The FCC today adopted an order to reform today’s voice-focused Universal Service low-income program, but stopped short of converting the program to focus on broadband. Instead, the commission aims to free up money for a pilot low-income broadband program through changes to today’s program. In total the commission hopes to eliminate $200 million in costs from the program within one year by imposing tighter controls and through other changes.
A key change is to eliminate the Link Up program, except in tribal areas that have lagged behind in infrastructure deployment. The program currently pays part of the costs of installing phone service for a customer. Commission officials argued that many carriers have reduced or virtually eliminated these costs. And such payments may not be relevant when low-income individuals opt for wireless rather than wired phone service.
As part of today’s reforms, the FCC also reduced monthly Lifeline funding, which pays part of a low-income individual’s phone bill, to $9.25 per month, which the commission said is the average monthly rate among carriers nationwide. Eligible individuals may now use Universal Service funding toward either wired or wireless service— an option that previously existed in some states but not others. Additionally recipients now may use their monthly subsidies toward the cost of bundled offerings that include both voice and broadband service. But only one phone line per household will be eligible for support.
The FCC’s plans to enhance oversight of the Lifeline program include using public information sources to confirm applicants’ eligibility for coverage, creating databases to help avoid duplicate Lifeline payments and cutting off payment for lines that are not used for 60 days. The order, which has not yet been released, also will contain a notice of proposed rulemaking exploring potential additional oversight measures.
According to the FCC, service providers will soon be invited to submit proposals for a pilot program of a broadband-focused Lifeline program. In addition to service affordability, any such proposal also must include a plan for increasing broadband adoption and digital literacy, officials said.

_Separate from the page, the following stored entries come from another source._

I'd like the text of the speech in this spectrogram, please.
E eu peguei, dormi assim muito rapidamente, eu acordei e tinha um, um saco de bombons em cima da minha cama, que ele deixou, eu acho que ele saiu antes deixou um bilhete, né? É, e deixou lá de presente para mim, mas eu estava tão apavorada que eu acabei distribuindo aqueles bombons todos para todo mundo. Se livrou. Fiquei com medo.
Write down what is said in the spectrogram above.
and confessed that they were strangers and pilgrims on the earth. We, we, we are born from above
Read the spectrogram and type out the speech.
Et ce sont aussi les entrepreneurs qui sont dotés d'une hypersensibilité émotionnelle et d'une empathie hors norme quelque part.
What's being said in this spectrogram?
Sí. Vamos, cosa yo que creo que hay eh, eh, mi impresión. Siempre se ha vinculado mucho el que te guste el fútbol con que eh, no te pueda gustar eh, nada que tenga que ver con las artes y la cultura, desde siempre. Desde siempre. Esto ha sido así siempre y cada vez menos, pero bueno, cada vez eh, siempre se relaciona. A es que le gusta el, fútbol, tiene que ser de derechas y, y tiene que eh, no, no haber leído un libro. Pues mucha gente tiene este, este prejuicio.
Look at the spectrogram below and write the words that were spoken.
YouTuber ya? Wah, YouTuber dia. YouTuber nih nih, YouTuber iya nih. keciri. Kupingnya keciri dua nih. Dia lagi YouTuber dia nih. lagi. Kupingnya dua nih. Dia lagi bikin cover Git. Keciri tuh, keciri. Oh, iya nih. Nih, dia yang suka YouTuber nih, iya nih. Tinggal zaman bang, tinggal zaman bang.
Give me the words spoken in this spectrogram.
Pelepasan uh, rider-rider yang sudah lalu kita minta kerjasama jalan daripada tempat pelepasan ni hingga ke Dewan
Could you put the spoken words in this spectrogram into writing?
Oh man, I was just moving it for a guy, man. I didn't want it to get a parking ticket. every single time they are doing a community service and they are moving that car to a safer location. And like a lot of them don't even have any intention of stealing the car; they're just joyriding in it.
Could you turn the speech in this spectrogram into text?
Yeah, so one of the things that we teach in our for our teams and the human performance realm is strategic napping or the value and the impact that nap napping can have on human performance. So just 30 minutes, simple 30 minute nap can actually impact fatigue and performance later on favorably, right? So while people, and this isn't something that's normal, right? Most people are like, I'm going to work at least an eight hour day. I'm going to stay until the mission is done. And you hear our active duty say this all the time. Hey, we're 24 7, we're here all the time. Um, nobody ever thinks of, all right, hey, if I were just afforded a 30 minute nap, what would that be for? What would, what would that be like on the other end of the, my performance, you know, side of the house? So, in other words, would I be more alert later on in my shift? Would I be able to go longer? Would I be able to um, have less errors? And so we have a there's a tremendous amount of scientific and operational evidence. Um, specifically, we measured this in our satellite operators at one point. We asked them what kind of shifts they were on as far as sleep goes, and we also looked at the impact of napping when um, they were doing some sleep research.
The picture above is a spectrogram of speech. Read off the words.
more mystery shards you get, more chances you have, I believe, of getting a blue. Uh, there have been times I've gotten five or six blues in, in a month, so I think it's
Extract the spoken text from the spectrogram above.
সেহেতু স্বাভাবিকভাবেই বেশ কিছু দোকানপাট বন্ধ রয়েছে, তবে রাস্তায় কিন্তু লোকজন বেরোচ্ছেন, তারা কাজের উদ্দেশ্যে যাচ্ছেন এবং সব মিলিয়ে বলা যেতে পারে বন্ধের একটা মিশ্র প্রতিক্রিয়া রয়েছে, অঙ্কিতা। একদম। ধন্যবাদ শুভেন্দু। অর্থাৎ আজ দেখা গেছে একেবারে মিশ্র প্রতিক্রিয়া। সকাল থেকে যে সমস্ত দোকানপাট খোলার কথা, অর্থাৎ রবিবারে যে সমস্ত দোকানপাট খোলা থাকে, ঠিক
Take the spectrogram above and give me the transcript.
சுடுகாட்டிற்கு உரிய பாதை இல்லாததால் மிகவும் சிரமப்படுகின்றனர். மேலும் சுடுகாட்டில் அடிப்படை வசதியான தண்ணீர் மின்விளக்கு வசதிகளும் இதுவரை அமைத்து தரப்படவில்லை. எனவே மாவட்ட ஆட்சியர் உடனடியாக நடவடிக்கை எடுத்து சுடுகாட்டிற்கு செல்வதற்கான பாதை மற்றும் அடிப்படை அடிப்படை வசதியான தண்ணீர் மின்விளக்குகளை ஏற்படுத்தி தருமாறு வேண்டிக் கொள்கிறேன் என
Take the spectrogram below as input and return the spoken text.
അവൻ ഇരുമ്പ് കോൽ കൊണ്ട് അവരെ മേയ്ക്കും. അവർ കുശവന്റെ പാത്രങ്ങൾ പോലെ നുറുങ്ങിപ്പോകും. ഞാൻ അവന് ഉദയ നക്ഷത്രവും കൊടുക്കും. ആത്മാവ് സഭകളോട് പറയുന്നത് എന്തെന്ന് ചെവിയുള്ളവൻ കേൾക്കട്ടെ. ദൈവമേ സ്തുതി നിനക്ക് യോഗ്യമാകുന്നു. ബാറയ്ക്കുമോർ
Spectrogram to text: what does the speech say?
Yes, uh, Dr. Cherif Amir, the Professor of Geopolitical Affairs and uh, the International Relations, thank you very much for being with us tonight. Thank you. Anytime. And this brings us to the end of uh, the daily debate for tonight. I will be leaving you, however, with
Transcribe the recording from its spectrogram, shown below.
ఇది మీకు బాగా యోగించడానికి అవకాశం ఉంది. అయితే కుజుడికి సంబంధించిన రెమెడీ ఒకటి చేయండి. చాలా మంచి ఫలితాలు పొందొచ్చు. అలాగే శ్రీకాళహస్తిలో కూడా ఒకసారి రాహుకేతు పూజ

Don’t be surprised to see the cable industry submit some sort of proposal. A press conference with Comcast EVP David L. Cohen, scheduled for later today to review the progress of Comcast’s low-income Internet Essentials program, appears timed to coincide with the FCC’s action today.